It happened too when Boris Yeltsin walked into that Randall’s supermarket in Texas [in 1989]. He was still very much the Soviets’ guy, and he was finishing his tour here. He saw the pudding pops and he wept for his people. He later wrote, “That’s when I knew we’re just dead men walking. We’re not going to win this, we can’t.”

I guess that’s why he started drinking so much. That’s a good way to segue into your whiskey line, Knobel.

Carl Knobel was a magician who lived next door to me where I grew up. He also happened to be my grandfather.

When I say magician, he didn’t pull rabbits out of hats. But he got up clean, wandered out into the world, came home dirty, and as a result something was fixed, something was better. He could take your watch apart and put it back together blindfolded. Same thing with a combine. He could
build a house without a blueprint—he was that guy. He only went to the seventh grade.

I was pretty sure I was going to follow in his footsteps because I wanted to. I really, really wanted to. But of course, the handy gene is recessive, as you certainly know. So I had to get a different toolbox. It was my pop who said: Do that. Get a different toolbox. You can be a tradesman; that’s a state of
mind. But find something—who cares if you’re passionate about it?—you’re good at, and figure out how to love it.

That was the best advice I ever got, and that got me in entertainment. The next thing I knew I was 42 and he was dying. My mother called me. I was working for CBS, and she said, “Your grandfather’s 90 years old, he’s not going to be around forever. Wouldn’t it be great if before he died, he could turn on the TV and see you doing something that looked like work?” And the next day I took a cameraman into the sewers of San Francisco, and that’s how Dirty Jobs started.

Five years later, mikeroweWORKS started when our economy went into a recession and Dirty Jobs was a giant hit and I wanted to do something with these good cards I got. The TV show and mikeroweWORKS were both dedicated to Carl Knobel. He only had girls; his name died with him.

And then the crazy thing happened. I want to talk to you about the notion of essential work, because when we locked down a couple years ago, that expression got dragged back into the headlines.

Dirty Jobs was the grandfather of essential working shows, and [there was a lot of] enthusiasm from fans saying, “bring the show back.” And the network was into it, and I was into it. So I started filming Dirty Jobs again during the lockdown to sort of commemorate the madness of that decision, both because I swore I was done in 2012, and because I [was] going out to film at the precise moment when we were at the sum of all fears.

I wanted to do a show about essential work when we were locked down, not because I thought that these jobs are more essential than your job or any other job, but because I realized in that moment that all work is essential. There is no such thing as a nonessential job because everybody’s essential to somebody. So I had a little peripeteia there in the midst of my quasi retirement, and I went back to work and thought, “What better way to celebrate all this than put my grandfather’s name on some really decent 5 year-old Tennessee whiskey?”

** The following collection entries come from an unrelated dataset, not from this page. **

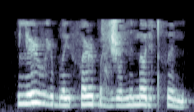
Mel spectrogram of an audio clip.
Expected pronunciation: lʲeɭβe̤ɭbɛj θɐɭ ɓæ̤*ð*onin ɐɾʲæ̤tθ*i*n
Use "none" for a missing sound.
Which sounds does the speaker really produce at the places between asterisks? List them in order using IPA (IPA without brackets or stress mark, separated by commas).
ʒ, e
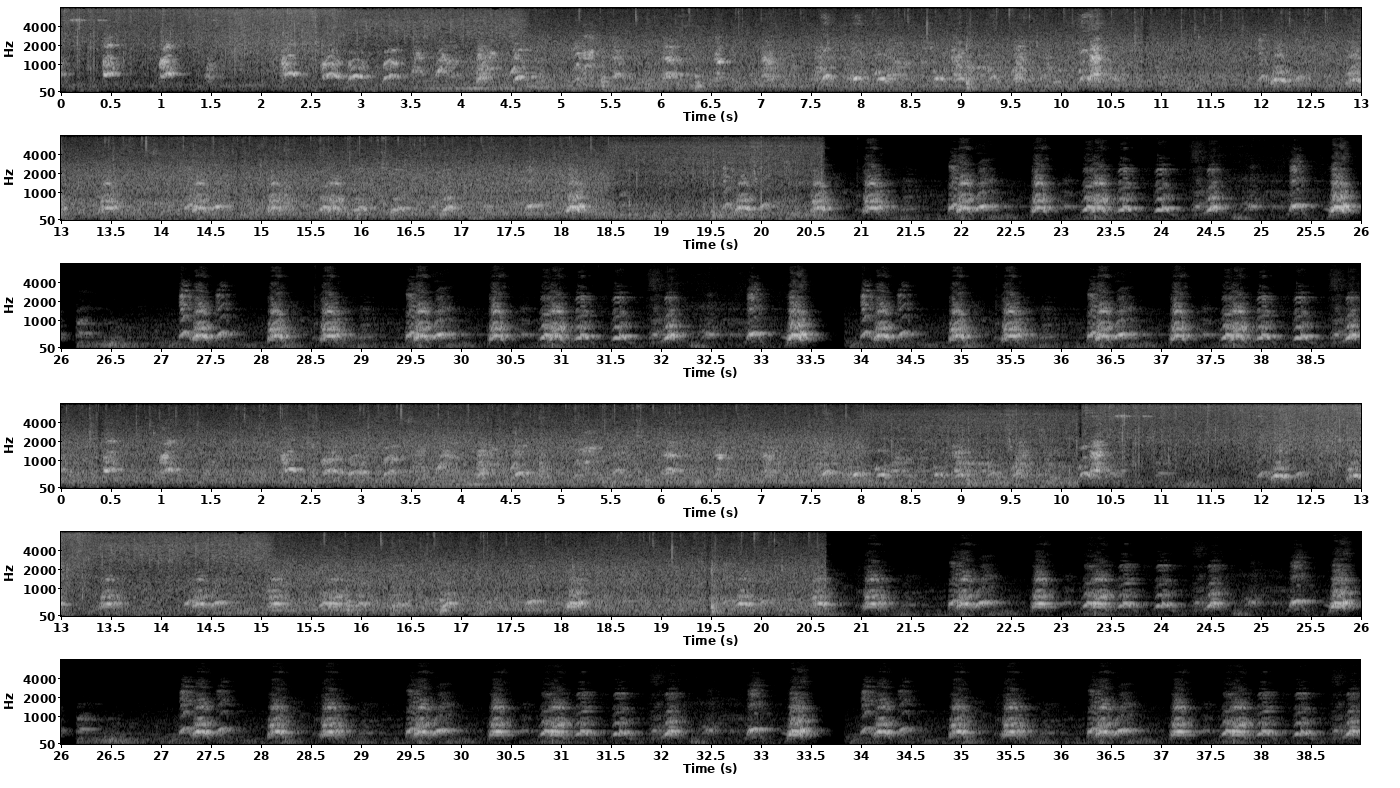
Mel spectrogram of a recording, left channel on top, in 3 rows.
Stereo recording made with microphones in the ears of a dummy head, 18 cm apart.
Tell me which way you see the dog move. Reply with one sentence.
In this clip you hear the dog stay put.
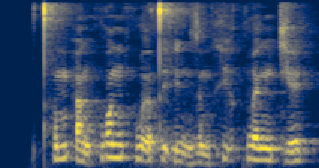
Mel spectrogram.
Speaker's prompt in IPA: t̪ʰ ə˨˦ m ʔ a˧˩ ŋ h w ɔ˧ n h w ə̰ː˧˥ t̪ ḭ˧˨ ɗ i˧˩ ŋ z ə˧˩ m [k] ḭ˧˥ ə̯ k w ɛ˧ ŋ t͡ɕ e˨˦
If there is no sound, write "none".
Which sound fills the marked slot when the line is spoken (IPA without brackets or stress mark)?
x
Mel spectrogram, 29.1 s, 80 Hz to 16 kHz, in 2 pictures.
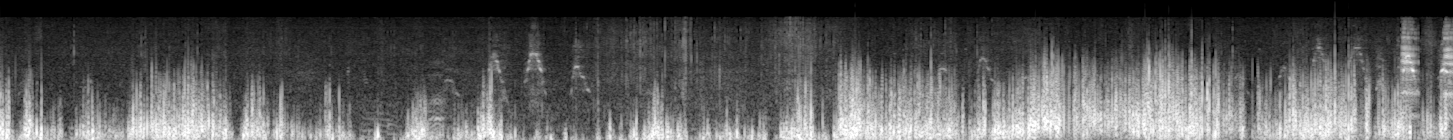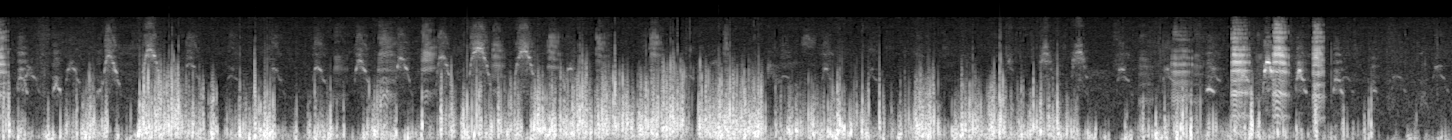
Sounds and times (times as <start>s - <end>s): Speech: 3.6s - 4.6s.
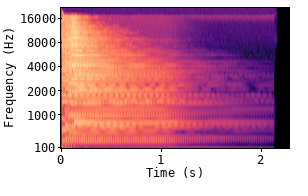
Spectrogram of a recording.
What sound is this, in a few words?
G 7th D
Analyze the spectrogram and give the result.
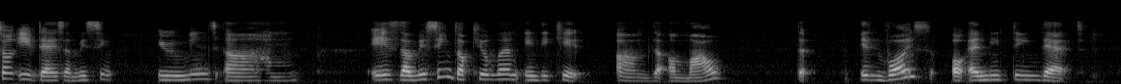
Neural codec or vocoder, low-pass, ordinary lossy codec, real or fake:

This interview has been condensed and edited for style and clarity. A video can be found here.


October 2023